We’re proud to celebrate Benjamin Anastas’ new memoir, “Too Good to Be True,” this Thursday night with Amazon Publishing, Brokelyn and Dan Kennedy of The Moth with our inaugural “Show & Tell (and Trade)” event. We were able to briefly catch up with Anastas and he did a bit of showing and telling in preparation.
Be sure to swing by Thursday night to our Brooklyn offices and swap a few stories of your own, drink a beer or two lovingly provided by Brooklyn Brewery and enjoy some tasty eats from the fine folks at The Fat Beagle. And while you’re at it, don’t forget pick up a copy of “Too Good to Be True” from our friends at Molasses Books who will be on hand to keep your thirst for good reads quenched! On top of all that, you could even win a new Kindle just for showing up! ‘Nough said. See you there then!
“Too Good to Be True” is your third book. Can you tell us a little about what prompted the writing of it?
It was desperation, really. Nothing in my life was working. I couldn’t write fiction anymore, no one in publishing was returning my emails, I was about to hit rock bottom financially and everywhere I looked was wreckage from my divorce. I started waking up while it was still dark out (4:30 or 5) and taking a notebook and a couple of pens into my four-year-old son’s room when he wasn’t there. I would sit on his bed and write until the sun came up; after a couple of months, it dawned on me that I might have a memoir on my hands.
Being a memoir, was it anymore difficult or easier to write than the other novels?
I wouldn’t say that it’s easier to write memoir than it is to write fiction, but this was a book that came together comparatively fast. I started in the fall of 2010 and worked on the first draft until the summer of 2011. So it was a little less than a year. It helped, I think, that I was writing the book in “real time”—that is, I wrote about looking for work while I was looking for work, I chronicled the trouble in my relationship around money when I was in the middle of it, I described trying to change my life while I was trying to change my life. There was an immediacy to the writing that was brand new to my work, and I liked the “reality experiment” side of it.
How is telling your own story different than telling the story of others (real or fictional)?
To be honest, writing memoir is more like writing a novel than I expected it to be. First, you have to be selective about what you tell; you can’t just open up the fire hose and let it all pour out. A memoir that simply recorded life would be mind-numbing. Second, you have to shape your scenes, create convincing characters, write convincing dialogue–all things that are crucial to writing fiction. Ultimately you’re bound to write about real people and things that actually happened, but for memoir to be at all persuasive you’re going to have to call on skills that originate in fiction writing.
The term “Brutally Honest” gets tossed around a lot but in the case of “Too Good to Be True” it’s apt. In fact, it is a story of learning to be brutally honest with yourself. How long had you thought about writing this before you were actually able to put pen to paper?
A couple of years before I started the memoir I wrote a short essay for Granta’s website about a nude portrait of my father that he’d kept in his house.
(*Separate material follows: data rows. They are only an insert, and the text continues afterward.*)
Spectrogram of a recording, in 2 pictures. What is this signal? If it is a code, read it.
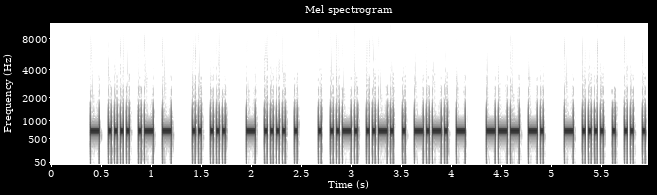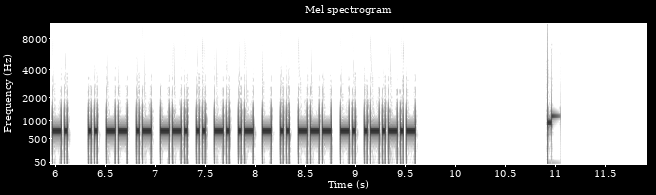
Morse code, heard as a keyed tone, about 40 wpm, 700 Hz. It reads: THAT IS THE EFFECT ON THEIR IMAGINATION.
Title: Sentences from Top 1300 Words 40wpm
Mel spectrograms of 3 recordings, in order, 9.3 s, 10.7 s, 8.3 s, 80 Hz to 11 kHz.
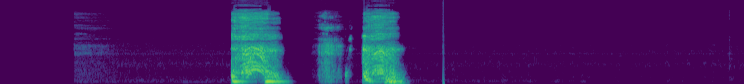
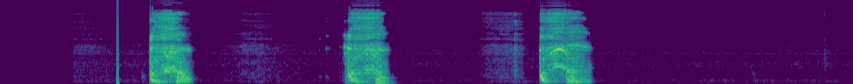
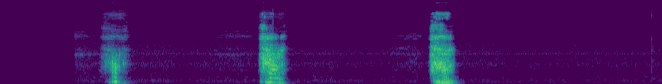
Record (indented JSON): {
  "cough_length": "9.3 s",
  "cough_amplitude": 32768,
  "cough_signal_mean_std_ratio": 0.3,
  "three_cough_length": "10.7 s",
  "three_cough_amplitude": 32768,
  "three_cough_signal_mean_std_ratio": 0.31,
  "exhalation_length": "8.3 s",
  "exhalation_amplitude": 29273,
  "exhalation_signal_mean_std_ratio": 0.22,
  "survey_phase": "alpha (2021-03-01 to 2021-08-12)",
  "age": "65+",
  "gender": "Male",
  "wearing_mask": "No",
  "symptom_none": true,
  "smoker_status": "Never smoked",
  "respiratory_condition_asthma": false,
  "respiratory_condition_other": false,
  "recruitment_source": "REACT",
  "submission_delay": "2 days",
  "covid_test_result": "Negative",
  "covid_test_method": "RT-qPCR"
}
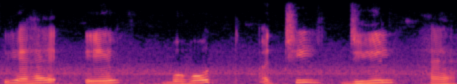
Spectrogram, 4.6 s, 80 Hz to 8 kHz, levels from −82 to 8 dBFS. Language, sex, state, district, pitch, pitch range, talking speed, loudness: Hindi, female, Haryana, Rohtak, 205 Hz, 185-230 Hz, 80 wpm, -16 LUFS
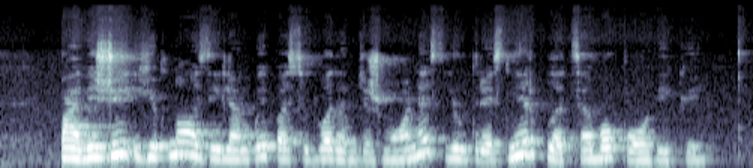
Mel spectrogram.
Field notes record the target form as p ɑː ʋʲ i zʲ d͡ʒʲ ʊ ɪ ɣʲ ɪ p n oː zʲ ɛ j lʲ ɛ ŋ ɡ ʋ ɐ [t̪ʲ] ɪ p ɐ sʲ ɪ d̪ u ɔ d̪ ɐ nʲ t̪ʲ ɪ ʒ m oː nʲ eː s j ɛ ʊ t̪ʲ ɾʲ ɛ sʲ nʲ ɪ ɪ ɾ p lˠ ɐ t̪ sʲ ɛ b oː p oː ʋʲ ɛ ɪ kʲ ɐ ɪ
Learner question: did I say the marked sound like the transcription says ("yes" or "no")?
no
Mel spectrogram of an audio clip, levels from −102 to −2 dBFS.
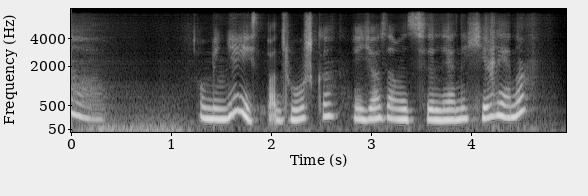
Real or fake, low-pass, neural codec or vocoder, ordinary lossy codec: fake; 7.2 kHz; codec, 16 kHz, about 1 kbps, DyCAST, with the encoder's durations; none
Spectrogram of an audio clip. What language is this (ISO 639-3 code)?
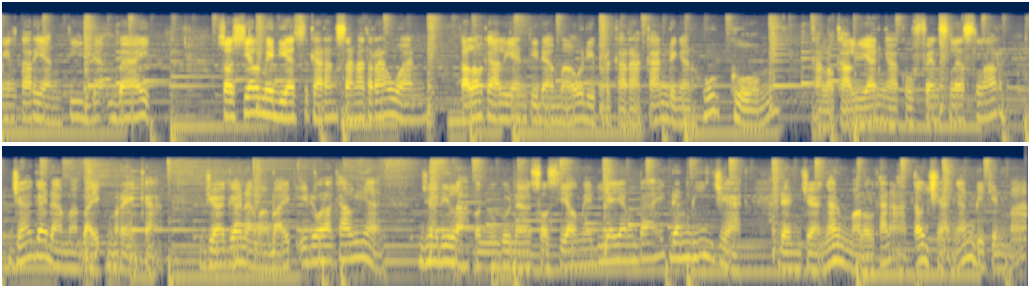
ind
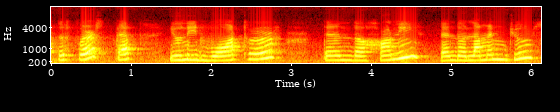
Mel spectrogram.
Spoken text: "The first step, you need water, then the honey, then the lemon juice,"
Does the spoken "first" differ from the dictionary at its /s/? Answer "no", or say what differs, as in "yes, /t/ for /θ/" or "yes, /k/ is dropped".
yes, /s/ is dropped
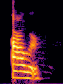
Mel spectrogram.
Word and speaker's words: our: Or Our. – Our, our, our. – Our. – É, escreve assim, né? O-U-R, O-U-R. Mas se fala our.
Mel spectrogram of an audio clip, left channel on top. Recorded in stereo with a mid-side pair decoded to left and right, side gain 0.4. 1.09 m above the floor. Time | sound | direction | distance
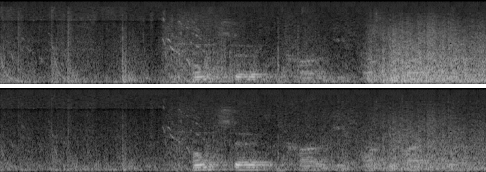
1.9 | a man speaking | 45° right | 4 m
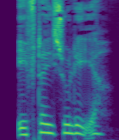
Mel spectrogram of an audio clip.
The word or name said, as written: efterisolere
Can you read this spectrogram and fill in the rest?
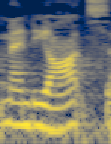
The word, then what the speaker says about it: mendiants: Also, chocolate mendiants.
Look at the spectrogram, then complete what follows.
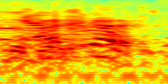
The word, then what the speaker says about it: Gorée: Jean de Trek, avait le problème de prononcer le nom hollandais Good Red. Il a changé le nom séparé en deux syllabes. Sur le Good, il a pris le G et le O. Le Red, il a pris le R et le E. Il a rassemblé, qui est devenu Gorée.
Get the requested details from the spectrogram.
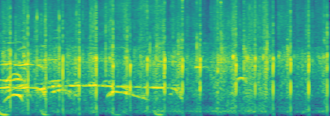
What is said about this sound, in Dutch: mag een groot applaus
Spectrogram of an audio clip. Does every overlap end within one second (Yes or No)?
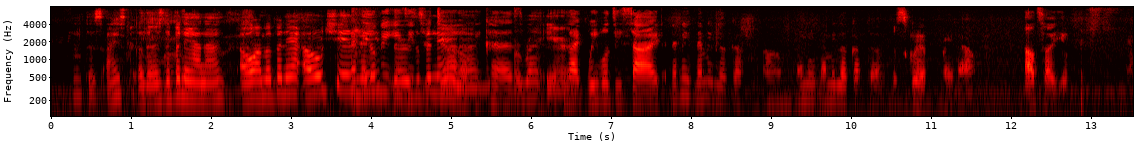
No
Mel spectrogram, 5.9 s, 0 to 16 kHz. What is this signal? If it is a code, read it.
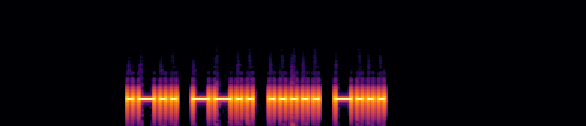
Morse code, heard as a keyed tone, about 22 wpm, 700 Hz. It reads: LZ5B
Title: DXCC-100 Call Signs - 4 Characters - 22wpm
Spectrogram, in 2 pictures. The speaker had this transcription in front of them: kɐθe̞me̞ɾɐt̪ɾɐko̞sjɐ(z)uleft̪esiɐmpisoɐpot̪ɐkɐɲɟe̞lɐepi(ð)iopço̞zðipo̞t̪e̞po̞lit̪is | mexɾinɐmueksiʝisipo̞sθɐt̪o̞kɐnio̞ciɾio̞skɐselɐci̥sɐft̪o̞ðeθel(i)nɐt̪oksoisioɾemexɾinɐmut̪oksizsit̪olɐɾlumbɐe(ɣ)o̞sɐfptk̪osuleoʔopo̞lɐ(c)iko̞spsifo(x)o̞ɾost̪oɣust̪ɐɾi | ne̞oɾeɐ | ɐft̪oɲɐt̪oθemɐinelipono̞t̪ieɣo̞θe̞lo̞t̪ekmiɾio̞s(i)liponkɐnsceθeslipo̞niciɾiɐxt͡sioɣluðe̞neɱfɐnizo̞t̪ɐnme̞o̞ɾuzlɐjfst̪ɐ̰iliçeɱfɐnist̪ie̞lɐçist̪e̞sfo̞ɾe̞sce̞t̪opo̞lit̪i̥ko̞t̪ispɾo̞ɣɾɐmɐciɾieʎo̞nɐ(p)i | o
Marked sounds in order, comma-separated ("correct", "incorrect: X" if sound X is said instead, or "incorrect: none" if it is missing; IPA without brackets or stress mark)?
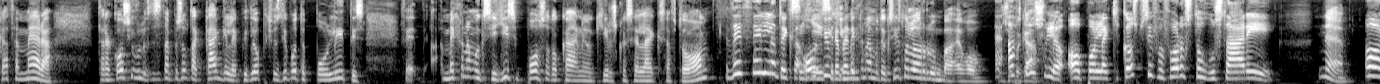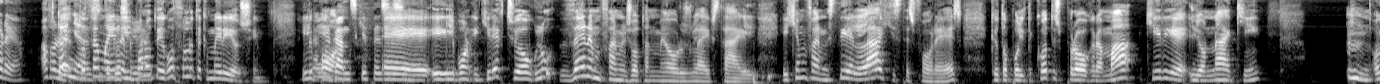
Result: incorrect: v, correct, correct, correct, correct, incorrect: f, correct, incorrect: c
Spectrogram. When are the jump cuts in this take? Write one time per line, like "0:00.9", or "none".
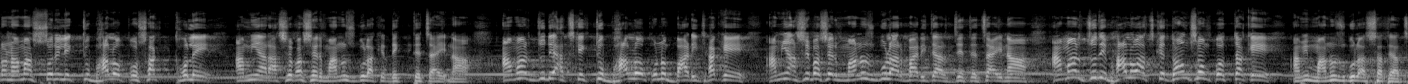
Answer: none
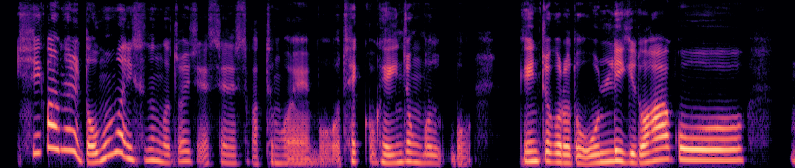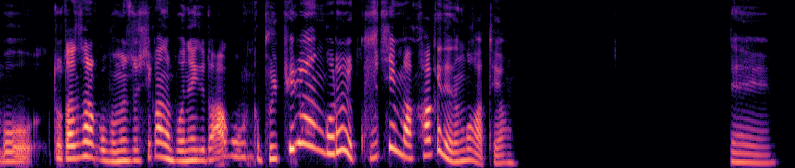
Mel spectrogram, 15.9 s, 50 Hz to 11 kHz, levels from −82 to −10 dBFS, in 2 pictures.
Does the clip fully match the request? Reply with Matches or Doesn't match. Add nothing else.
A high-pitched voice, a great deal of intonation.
Matches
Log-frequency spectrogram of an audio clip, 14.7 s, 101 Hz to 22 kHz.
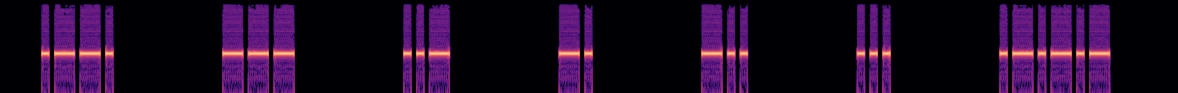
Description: Morse code, heard as a keyed tone, about 15 wpm, spaced as for 5 wpm, 1000 Hz. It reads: POUNDS.
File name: qotdfiles / 5wpm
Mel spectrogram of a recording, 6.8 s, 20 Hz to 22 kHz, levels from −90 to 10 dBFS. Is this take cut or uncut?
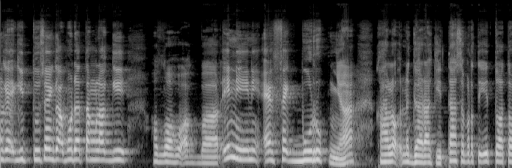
uncut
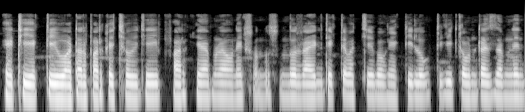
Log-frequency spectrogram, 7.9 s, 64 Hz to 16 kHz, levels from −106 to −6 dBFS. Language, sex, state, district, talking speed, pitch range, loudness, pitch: Bengali, male, West Bengal, North 24 Parganas, 165 wpm, 130-135 Hz, -17 LUFS, 135 Hz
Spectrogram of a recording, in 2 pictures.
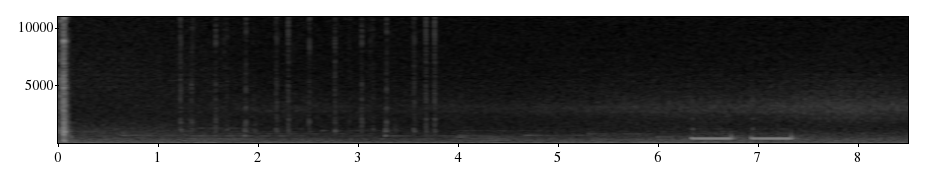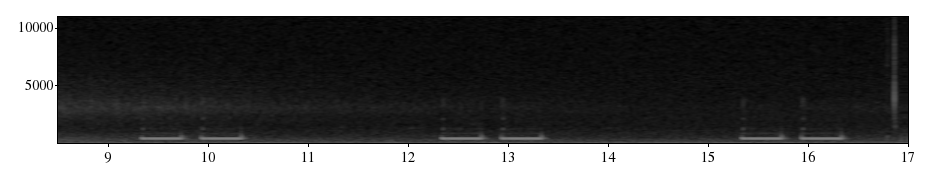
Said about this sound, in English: We can see what happens if we make the call.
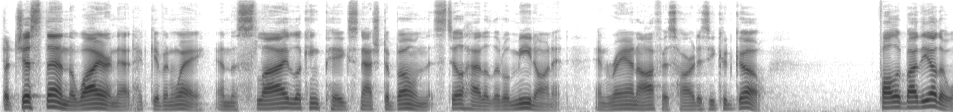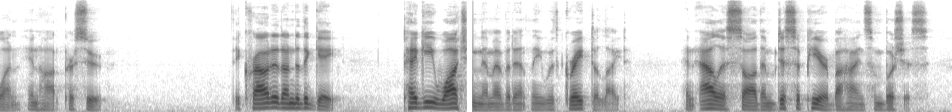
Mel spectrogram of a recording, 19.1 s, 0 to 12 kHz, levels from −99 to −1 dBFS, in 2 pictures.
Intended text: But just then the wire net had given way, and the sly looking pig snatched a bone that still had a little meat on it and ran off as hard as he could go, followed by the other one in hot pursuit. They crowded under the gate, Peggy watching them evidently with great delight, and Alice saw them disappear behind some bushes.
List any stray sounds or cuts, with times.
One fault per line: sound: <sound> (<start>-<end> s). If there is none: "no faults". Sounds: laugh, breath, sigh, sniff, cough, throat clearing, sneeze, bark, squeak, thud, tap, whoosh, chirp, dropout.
sound: dropout (14.2-14.3 s)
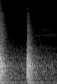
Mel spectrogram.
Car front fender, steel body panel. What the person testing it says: บางกริ๊งเลยแก้มนะครับไล่เคาะดู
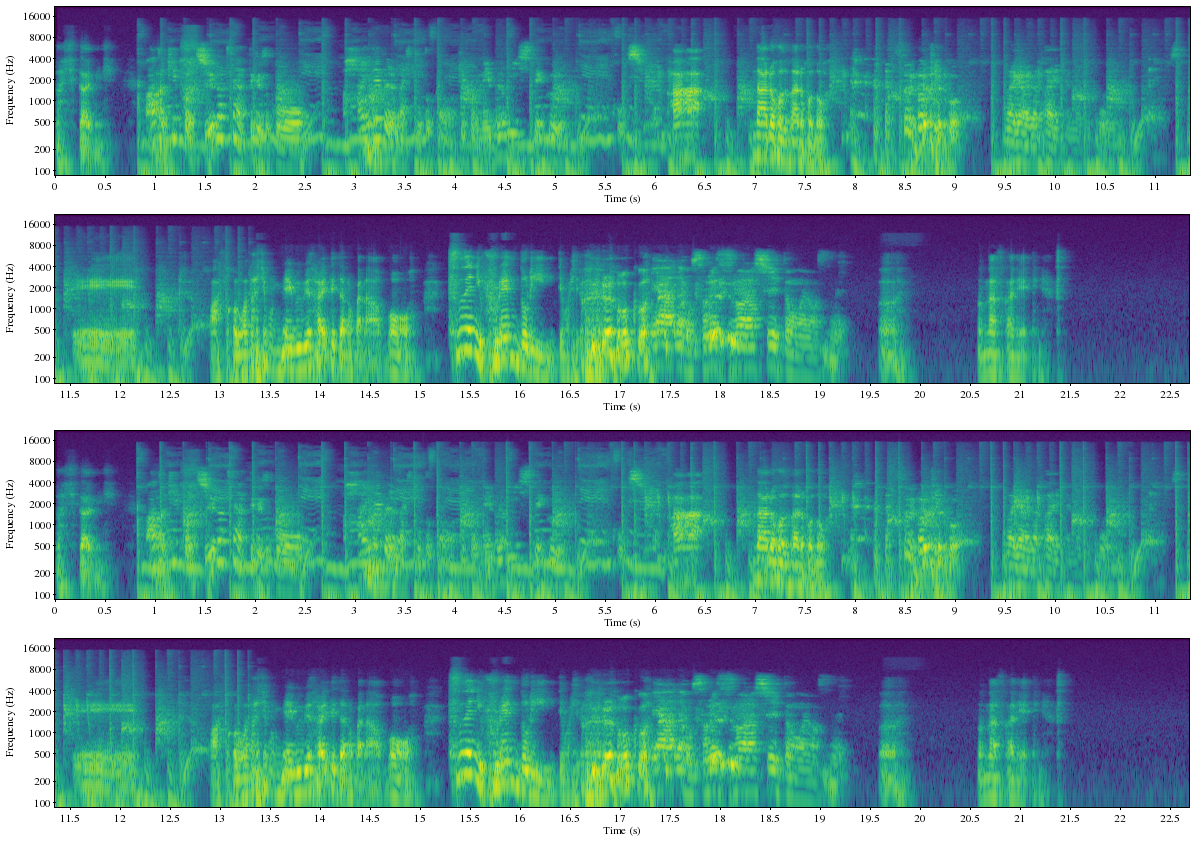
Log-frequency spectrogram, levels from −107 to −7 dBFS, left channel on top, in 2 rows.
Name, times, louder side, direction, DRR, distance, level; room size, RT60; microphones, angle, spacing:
voice 1, 0.0-0.6 1.0-1.1 3.1-3.3 6.1-6.5 7.0-7.8 8.6-8.9 11.5-12.2 12.6-18.2 19.0-19.2 19.6-19.9 20.6-21.4, left 1 dB, 40° left, 0.6 m, -22 dB
sound 1, 0.8-13.3, right 1 dB, 75° right, 0.7 m, -31 dB
voice 2, 0.9-2.5 2.9-5.2 5.6-6.0 7.9-9.0 9.5-10.7 10.9-11.3 17.3-19.2, left 2 dB, 75° left, 0.8 m, -27 dB
2.5 x 2.0 x 3.1 m
head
Every time you went up or down the stairs to the second floor, you passed underneath his business. I’d already tried to expand that material into something longer about my family, but it wasn’t until I connected it to the mess that my life had become and trying to crawl my way out that everything just came alive. I didn’t use any of the earlier material in the manuscript that became “Too Good to Be True,” but it’s where the whole thing started.
On a more general note (and in relation to “Show & Tell (and Trade)”) can you give us your take on the state of storytelling in the “digital age”? In “Too Good to Be True” you make inferences to the negative impact of technology on your relationships. How would you say technology has changed the art of storytelling in the last ten years for better or for worse?
I’m not really qualified to opine on how digital and/or social media has changed the art of storytelling. Although it’s certainly changed the way we get our stories. I’ve read exactly one book on my iPhone (F. Scott Fitzgerald’s “Tender is the Night”) and a couple of others on a Kindle (“The Pregnant Widow” by Martin Amis was the first). The novels I tend to read are still written for paper and a binding, even if they’re also available in other formats. I’d wager a bet that Jennifer Egan’s recent Twitter story started its life on paper too! Storytelling has outlasted at least a few millennia of technological changes so I don’t think Mark Zuckerberg, or anyone else, can stop it.